Email is one of the riskiest places to conduct any business. Fraudsters have so many different ways of hacking emails. They may breach accounts, intercept emails in transit, or find other ways to use emails against you.

That’s why the security-conscious community is shifting away from emails for communication. It's much better to use messaging services like Signal and Telegram, which have built-in end-to-end encryption. And you can use them to send files as well. It makes them great for enterprise use.

But you can't eliminate emails altogether. So you should also combine messaging with secure email services like ProtonMail. If both the sender and receiver use the ProtonMail for communication, it stays encrypted. 

 

Ensure Systems are Up-to-Date

Go to your phone right now and open the Google Play/App Store. Take a look at your apps and see if you have any updates pending. Before you do anything, look and see the reason for it. More often than not, it will say something like "bug fixes and stability improvements." It is code for a security patch.

Fraudsters target operating systems, apps, and software to exploit vulnerabilities. Reputable developers keep up with it, so all you have to do to protect your data is to update. And it doesn’t apply to your smartphone only. Update your computers, tablets, smartwatches, and all IoT devices. And make sure everyone involved in your business does the same.

 

Educate Your Team

You're only safe as the people around you. Everybody in your organization needs to be aware of digital hygiene practices. It includes the steps above and other measures like:

  • Recognizing suspicious websites and emails
  • Protecting accounts with a password manager
  • Using anti-virus and anti-malware software
  • Scanning all files and links before clicking
  • Restricting guest access to networks
  • Reporting issues immediately

A Little Prevention Goes a Long Way

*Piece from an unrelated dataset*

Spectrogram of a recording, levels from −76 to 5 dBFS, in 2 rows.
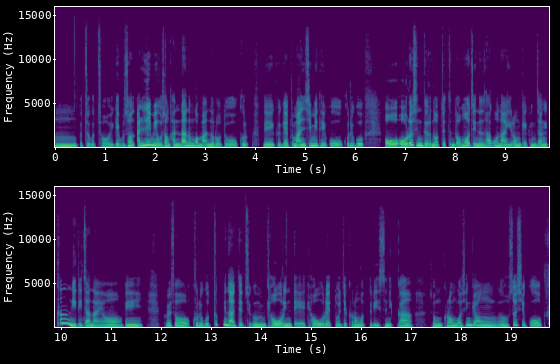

Securing your business against cyber-threats is neither expensive nor complicated. Integrate these strategies into your organization to ensure you don't become a victim of fraudsters.